Santana do São Francisco is the new name of the old Carrapicho village, near Neópolis, in Sergipe. Famous for its clay, collected from the riverbank, Carrapicho became famous and synonymous with clay work.
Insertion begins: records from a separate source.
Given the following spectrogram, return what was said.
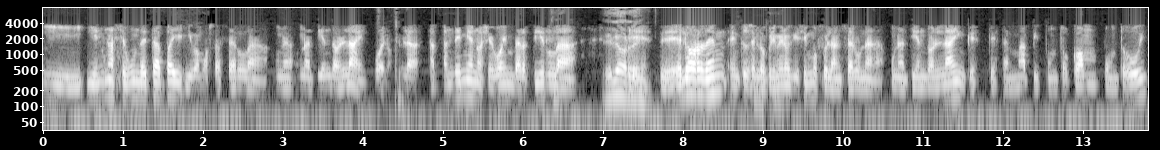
y, y en una segunda etapa íbamos a hacer la, una, una tienda online. Bueno, la, la, pandemia nos llegó a invertir la, el orden. Este, el orden, entonces lo primero que hicimos fue lanzar una, una tienda online que, que está en mapi.com.uy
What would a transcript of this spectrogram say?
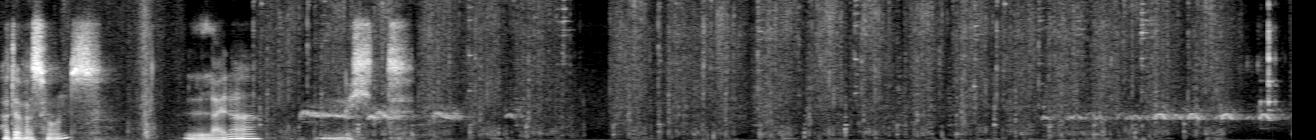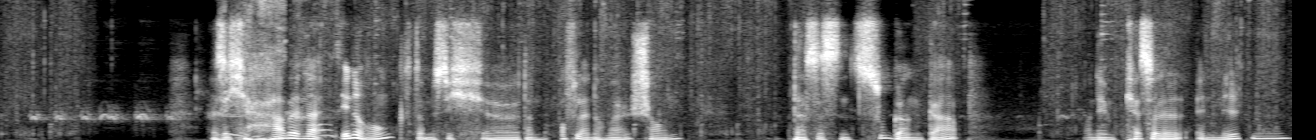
Hat er was für uns? Leider nicht. Also ich habe in Erinnerung, da müsste ich äh, dann offline nochmal schauen, dass es einen Zugang gab von dem Kessel in Milton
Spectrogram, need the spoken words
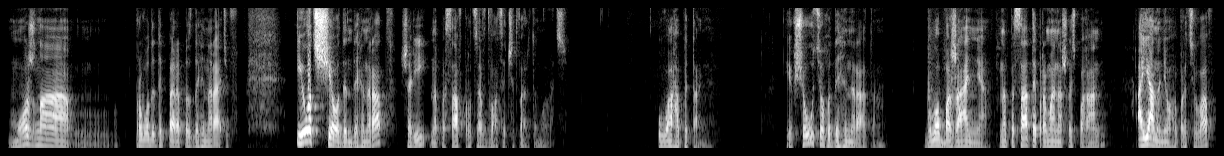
можна проводити перепис дегенератів. І от ще один дегенерат Шарій написав про це в 24-му році. Увага питання. Якщо у цього дегенерата було бажання написати про мене щось погане, а я на нього працював,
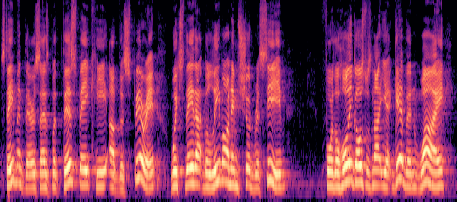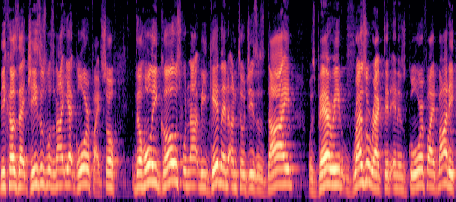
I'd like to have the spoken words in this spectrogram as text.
statement there says, But this spake he of the Spirit, which they that believe on him should receive. For the Holy Ghost was not yet given. Why? Because that Jesus was not yet glorified. So the Holy Ghost would not be given until Jesus died, was buried, resurrected in his glorified body.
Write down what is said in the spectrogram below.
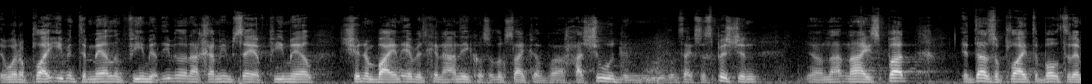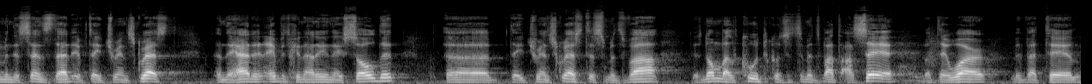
It would apply even to male and female. Even though Nachamim say a female shouldn't buy an Evet Kanani because it looks like a hashud and it looks like suspicion, you know, not nice. But it does apply to both of them in the sense that if they transgressed and they had an Evet Kanani and they sold it, uh, they transgressed this mitzvah. There's no malkut because it's a mitzvah aseh, but they were mevatel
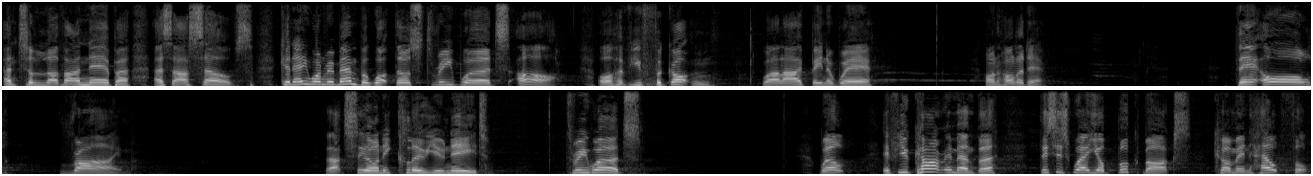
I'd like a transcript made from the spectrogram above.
and to love our neighbor as ourselves. Can anyone remember what those three words are? Or have you forgotten while I've been away on holiday. They all rhyme. That's the only clue you need. Three words. Well, if you can't remember, this is where your bookmarks come in helpful.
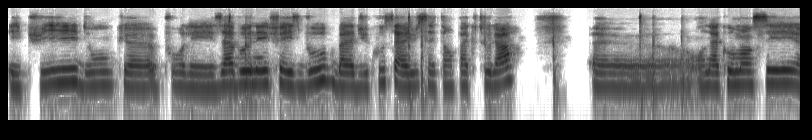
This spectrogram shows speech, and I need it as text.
Et puis, donc, euh, pour les abonnés Facebook, bah, du coup, ça a eu cet impact-là. Euh, on a commencé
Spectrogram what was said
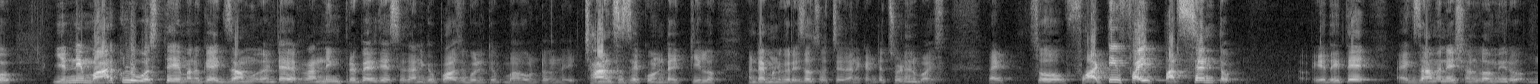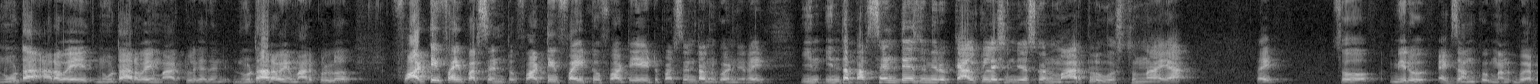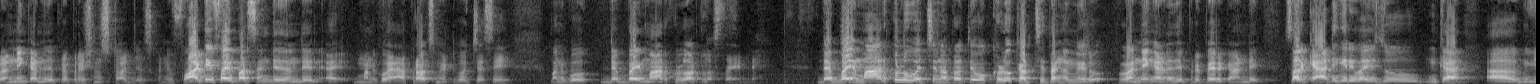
ఎన్ని మార్కులు వస్తే మనకు ఎగ్జామ్ అంటే రన్నింగ్ ప్రిపేర్ చేసేదానికి పాసిబిలిటీ బాగుంటుంది. ఛాన్సెస్ ఎక్కువ ఉంటాయి కిలో అంటే మనకు రిజల్ట్స్ వచ్చేదానికంటే చూడండి boys right so forty five percent ఏదైతే ఎగ్జామినేషన్లో మీరు నూట అరవై నూట అరవై మార్కులు కదండి నూట అరవై మార్కుల్లో forty five percent forty five to forty eight percent అనుకోండి రైట్ ఇంత పర్సెంటేజ్ మీరు క్యాల్కులేషన్ చేసుకొని మార్కులు వస్తున్నాయా? రైట్ సో మీరు ఎగ్జామ్కు మన రన్నింగ్ అనేది ప్రిపరేషన్ స్టార్ట్ చేసుకోండి. ఫార్టీ ఫైవ్ పర్సెంటేజ్ అంటే మనకు అప్రాక్సిమేట్గా వచ్చేసి మనకు డెబ్బై మార్కులు అట్లా వస్తాయండి. డెబ్బై మార్కులు వచ్చిన ప్రతి ఒక్కడు ఖచ్చితంగా మీరు రన్నింగ్ అనేది ప్రిపేర్ కాండి. సార్ కేటగిరీ వైజు ఇంకా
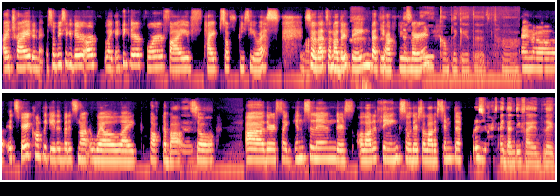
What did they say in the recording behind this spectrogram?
I tried and so basically there are like I think there are four or five types of PCOS. wow. So that's another thing that you have to It's learn. very complicated, huh? And uh it's very complicated, but it's not well like talked about. Yes. So uh there's like insulin, there's a lot of things, so there's a lot of symptoms. Was yours identified? Like,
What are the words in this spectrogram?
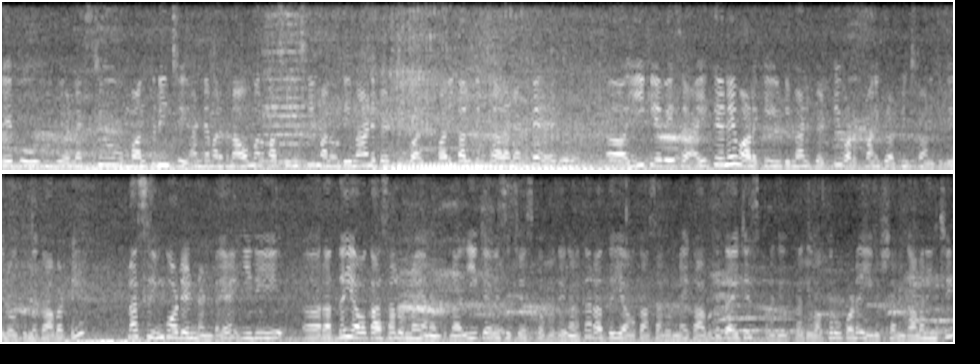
రేపు నెక్స్ట్ మంత్ నుంచి అంటే మనకు నవంబర్ ఫస్ట్ నుంచి మనం డిమాండ్ పెట్టి వాళ్ళకి పని కల్పించాలని అంటే ఈ కేవైసీ అయితేనే వాళ్ళకి డిమాండ్ పెట్టి వాళ్ళకి పని కల్పించడానికి వీలవుతుంది కాబట్టి ప్లస్ ఇంకోటి ఏంటంటే ఇది రద్దయ్యే అవకాశాలు ఉన్నాయని అంటున్నారు ఈ కేవైసీ చేసుకోకపోతే కనుక రద్దయ్యే అవకాశాలు ఉన్నాయి కాబట్టి దయచేసి ప్రతి ప్రతి ఒక్కరూ కూడా ఈ విషయాన్ని గమనించి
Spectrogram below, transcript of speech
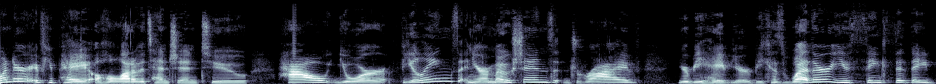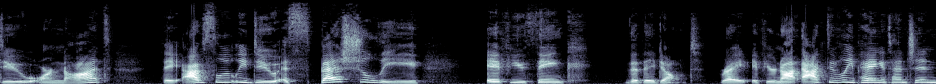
wonder if you pay a whole lot of attention to how your feelings and your emotions drive your behavior because whether you think that they do or not, they absolutely do, especially if you think that they don't, right? If you're not actively paying attention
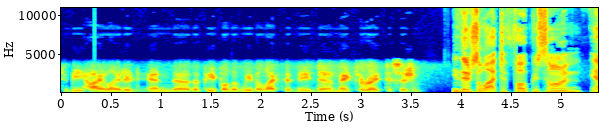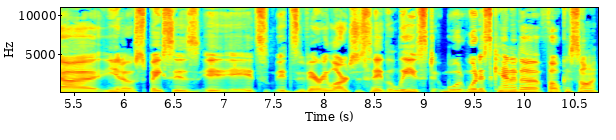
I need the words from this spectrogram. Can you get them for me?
to be highlighted, and uh, the people that we've elected need to make the right decision. There's a lot to focus on. Uh, you know, space is it, it's it's very large to say the least. What, what does Canada focus on?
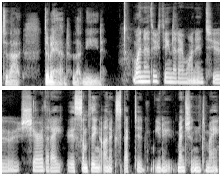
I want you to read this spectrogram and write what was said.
to that demand, that need. One other thing that I wanted to share that I is something unexpected. You know, you mentioned my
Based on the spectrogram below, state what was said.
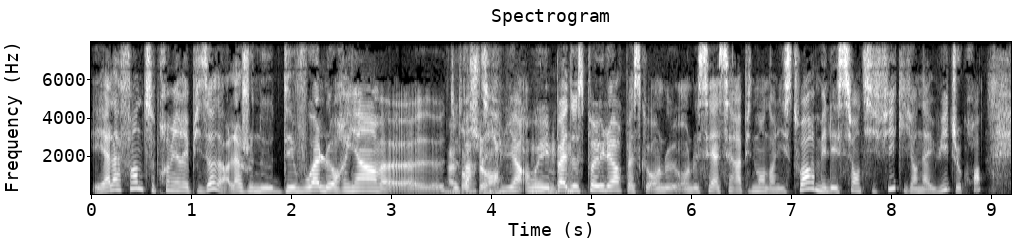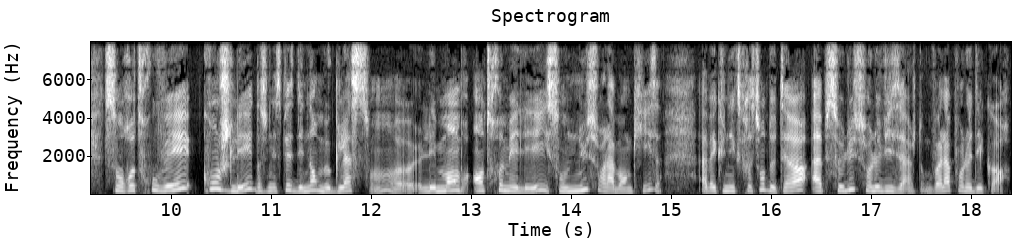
Et à la fin de ce premier épisode, alors là je ne dévoile rien euh, de hein. particulier, oui, pas de spoiler parce qu'on le, on le sait assez rapidement dans l'histoire, mais les scientifiques, il y en a huit je crois, sont retrouvés congelés dans une espèce d'énorme glaçon, euh, les membres entremêlés, ils sont nus sur la banquise, avec une expression de terreur absolue sur le visage. Donc voilà pour le décor.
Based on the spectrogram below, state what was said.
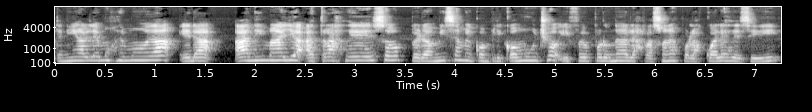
tenía Hablemos de Moda era Animaya atrás de eso, pero a mí se me complicó mucho y fue por una de las razones por las cuales decidí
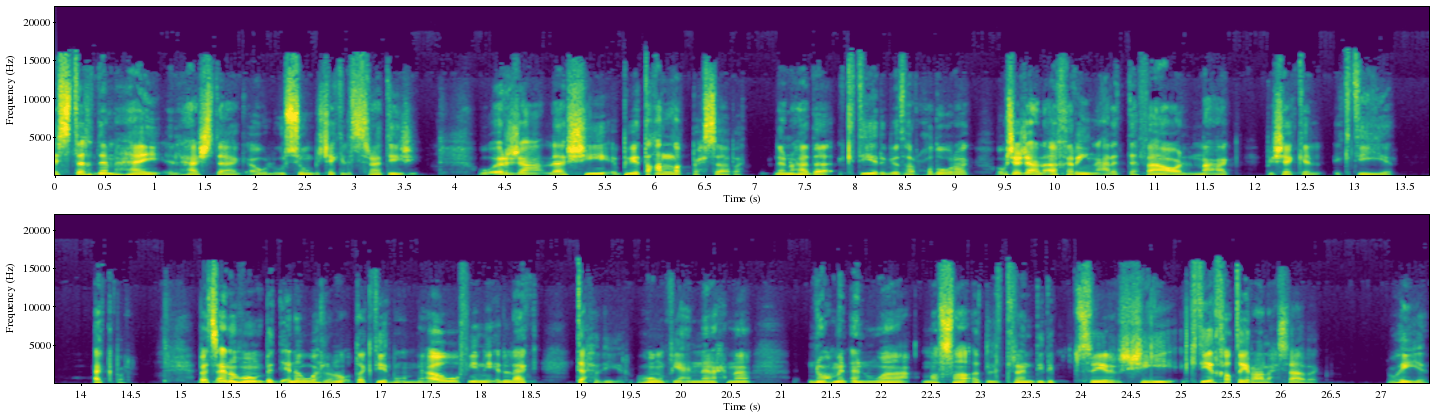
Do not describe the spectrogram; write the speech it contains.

People say that in 1850 a Portuguese man called João da Igreja taught the local people how to make pots and dishes in clay. All of a sudden, nearly all the inhabitants became potters. And that’s why José Ivan dos Santos, who was born there in 1959, still works as a sculptor despite having a degree in History and being a teacher. Known as Cachoba, he says he lived among ceramics since he was a child. “Around here most pieces were utensils. That’s how I started. Then, in my spare time I started sculpting. Nowadays during the day I work with ceramics, and in the evenings I teach. One thing helps the other, because we are only busy in the high season, such as during Carnival. Then people from the city come and buy our things. Here in Carrapicho 60% of the population lives directly or indirectly off ceramics.” Like in most of the Northeast, saints are the most popular kind of work. This work depends on pilgrimages and seasonal festivals, which grow stronger every year – be it to honor faith, water, or simply life.